#### [What the task requires]
Every line from the one containing "The speech in this spectrogram, as text" to the end of the data below should be copied exactly, but pictures should not.

#### [Source data]
*** Begin section ***

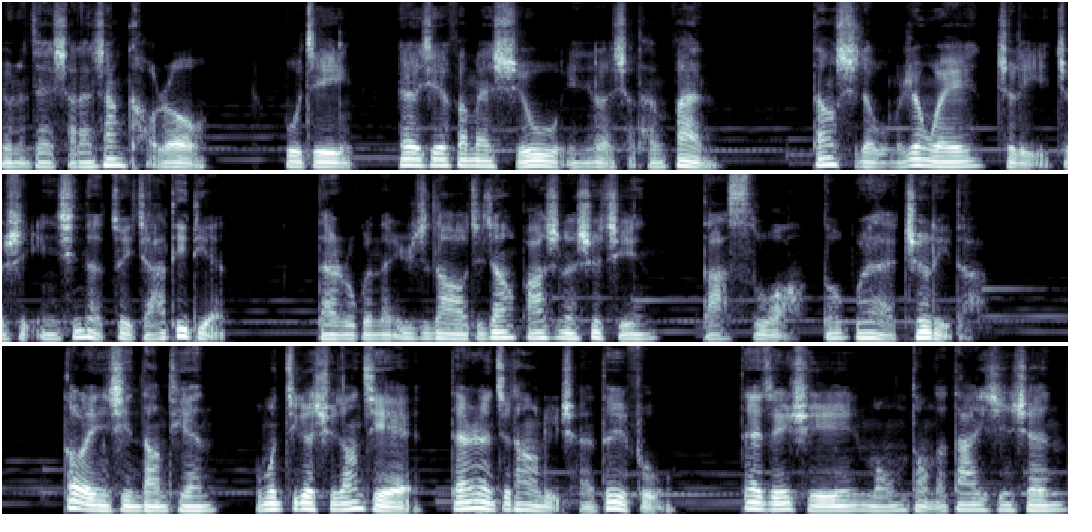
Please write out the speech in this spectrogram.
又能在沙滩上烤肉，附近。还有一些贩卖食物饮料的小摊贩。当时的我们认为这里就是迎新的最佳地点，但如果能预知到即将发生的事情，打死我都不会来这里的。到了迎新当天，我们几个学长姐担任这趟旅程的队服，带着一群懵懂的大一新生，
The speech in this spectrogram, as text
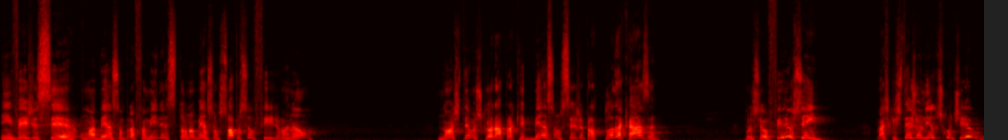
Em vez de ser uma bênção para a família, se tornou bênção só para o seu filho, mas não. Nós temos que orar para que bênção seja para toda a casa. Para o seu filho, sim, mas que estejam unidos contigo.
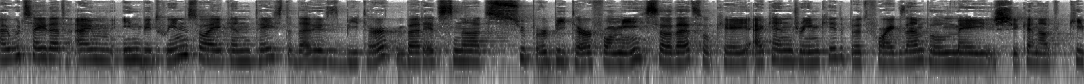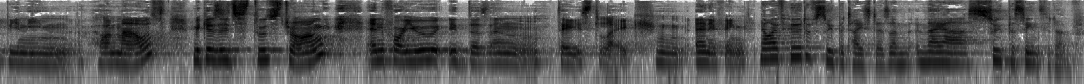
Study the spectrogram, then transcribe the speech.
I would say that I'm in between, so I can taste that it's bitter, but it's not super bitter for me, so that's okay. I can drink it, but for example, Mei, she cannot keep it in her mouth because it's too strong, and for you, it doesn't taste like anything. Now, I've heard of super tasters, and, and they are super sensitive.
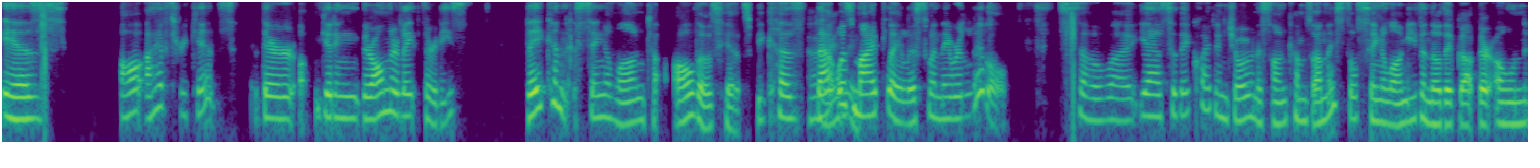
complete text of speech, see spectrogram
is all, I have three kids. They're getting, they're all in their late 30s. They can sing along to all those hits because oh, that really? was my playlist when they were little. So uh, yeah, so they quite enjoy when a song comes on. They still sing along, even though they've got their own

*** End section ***

#### [Solution to this exercise]
The speech in this spectrogram, as text
Em vez de ser uma bênção para a família, se tornou bênção só para o seu filho, mas não. Nós temos que orar para que bênção seja para toda a casa. Para o seu filho, sim, mas que estejam unidos contigo.
Study the spectrogram, then transcribe the speech.
I would say that I'm in between, so I can taste that it's bitter, but it's not super bitter for me, so that's okay. I can drink it, but for example, Mei, she cannot keep it in her mouth because it's too strong, and for you, it doesn't taste like anything. Now, I've heard of super tasters, and, and they are super sensitive.
complete text of speech, see spectrogram
is all, I have three kids. They're getting, they're all in their late 30s. They can sing along to all those hits because oh, that really? was my playlist when they were little. So uh, yeah, so they quite enjoy when a song comes on. They still sing along, even though they've got their own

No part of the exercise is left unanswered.